    Global Reconciliation

    EGR is an organization resourcing a grassroots movement of spiritual transformation in the Episcopal Church to end extreme poverty on this planet.

    The structure for this movement is the Millennium Development Goals -- 8 goals committed to by all member nations of the UN and a unique partnership of governments and civil society to:

    *End extreme poverty
    *Achieve universal
    primary education

    *Promote gender equalty
    *Improve maternal health
    *Reverse the spread of HIV/AIDS
    *Promote environmental sustainability
    *Build a global partnership for development

    EGR resources and connects the church to embrace what one person, one congregation, one diocese and one church can do to make this mission of global reconciliation happen.

    Want to find out more ... check our our website at www.e4gr.org.

    "Christ's example is being demeaned by the church if they ignore the new leprosy, which is AIDS. The church is the sleeping giant here.
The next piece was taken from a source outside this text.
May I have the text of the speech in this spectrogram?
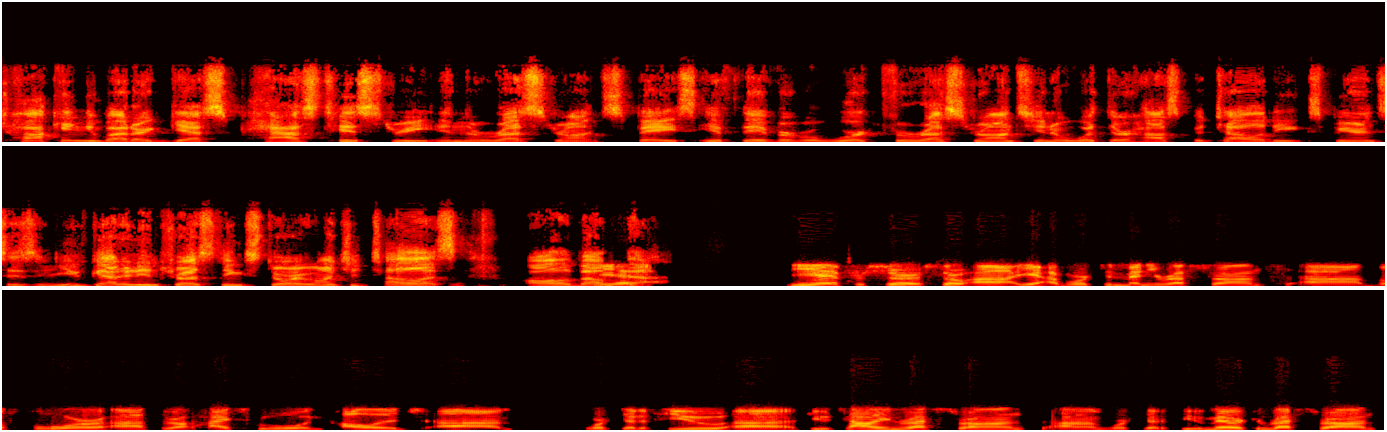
talking about our guests' past history in the restaurant space. If they've ever worked for restaurants, you know, what their hospitality experience is. And you've got an interesting story. Why don't you tell us all about yeah. that? Yeah, for sure. So, uh, yeah, I've worked in many restaurants uh, before uh, throughout high school and college. Um, worked at a few, uh, a few Italian restaurants, um, worked at a few American restaurants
If it wakes up to what's really going on in the rest of the world, it has a real role to play. If it doesn't, it will be irrelevant."
    - Bono


    What I'm Reading
    Team of Rivals: The Political Genius of Abraham Lincoln
    by Doris Kearns Goodwin